## Action item:
In the material below, tally the lines that include the string "clip", then write down only the total.

##### Records to process #####

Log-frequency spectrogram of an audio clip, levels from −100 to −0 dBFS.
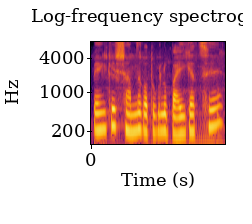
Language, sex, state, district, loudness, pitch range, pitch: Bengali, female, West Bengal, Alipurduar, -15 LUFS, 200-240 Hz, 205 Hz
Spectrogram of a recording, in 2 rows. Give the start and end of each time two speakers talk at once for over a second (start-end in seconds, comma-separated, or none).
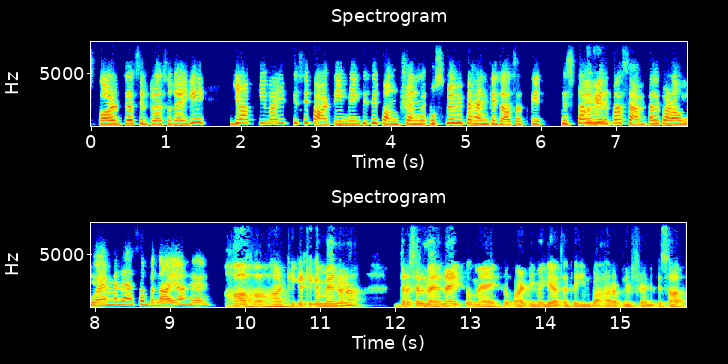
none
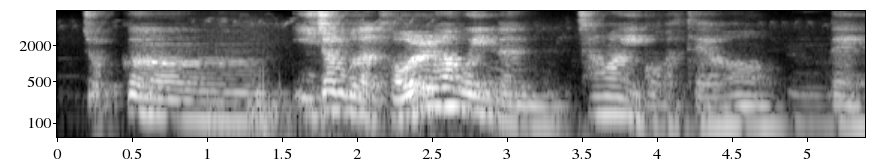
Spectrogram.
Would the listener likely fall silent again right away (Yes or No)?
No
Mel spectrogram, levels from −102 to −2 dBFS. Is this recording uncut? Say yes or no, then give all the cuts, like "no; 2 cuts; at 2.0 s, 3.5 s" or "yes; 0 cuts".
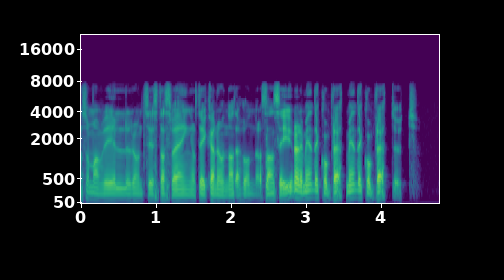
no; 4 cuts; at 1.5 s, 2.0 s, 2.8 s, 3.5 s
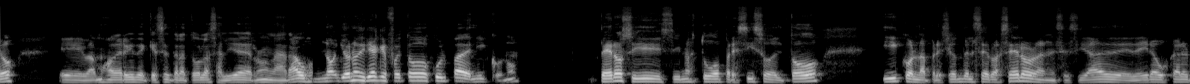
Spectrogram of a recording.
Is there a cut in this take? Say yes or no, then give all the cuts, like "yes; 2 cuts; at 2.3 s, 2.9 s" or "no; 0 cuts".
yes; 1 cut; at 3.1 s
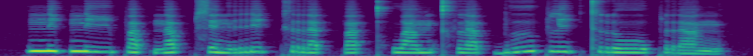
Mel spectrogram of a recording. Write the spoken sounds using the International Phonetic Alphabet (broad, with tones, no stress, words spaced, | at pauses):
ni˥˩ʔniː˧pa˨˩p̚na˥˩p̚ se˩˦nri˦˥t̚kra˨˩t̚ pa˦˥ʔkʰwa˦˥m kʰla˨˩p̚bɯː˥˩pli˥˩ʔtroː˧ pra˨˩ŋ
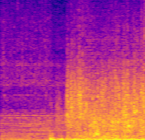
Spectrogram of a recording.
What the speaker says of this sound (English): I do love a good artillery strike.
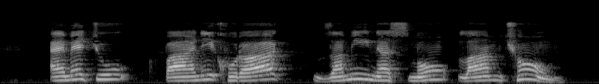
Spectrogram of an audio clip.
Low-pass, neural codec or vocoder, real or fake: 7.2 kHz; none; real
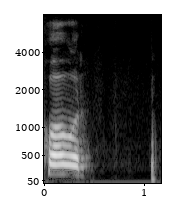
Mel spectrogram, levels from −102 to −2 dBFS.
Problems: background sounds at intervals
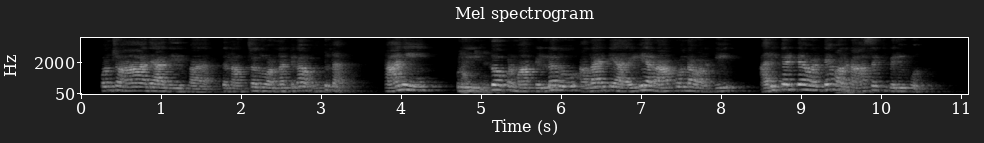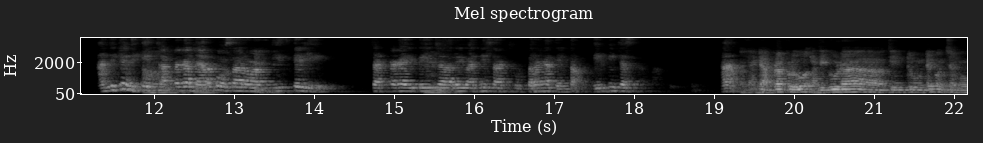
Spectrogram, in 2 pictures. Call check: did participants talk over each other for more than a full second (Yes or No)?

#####

## Solution for this task:
2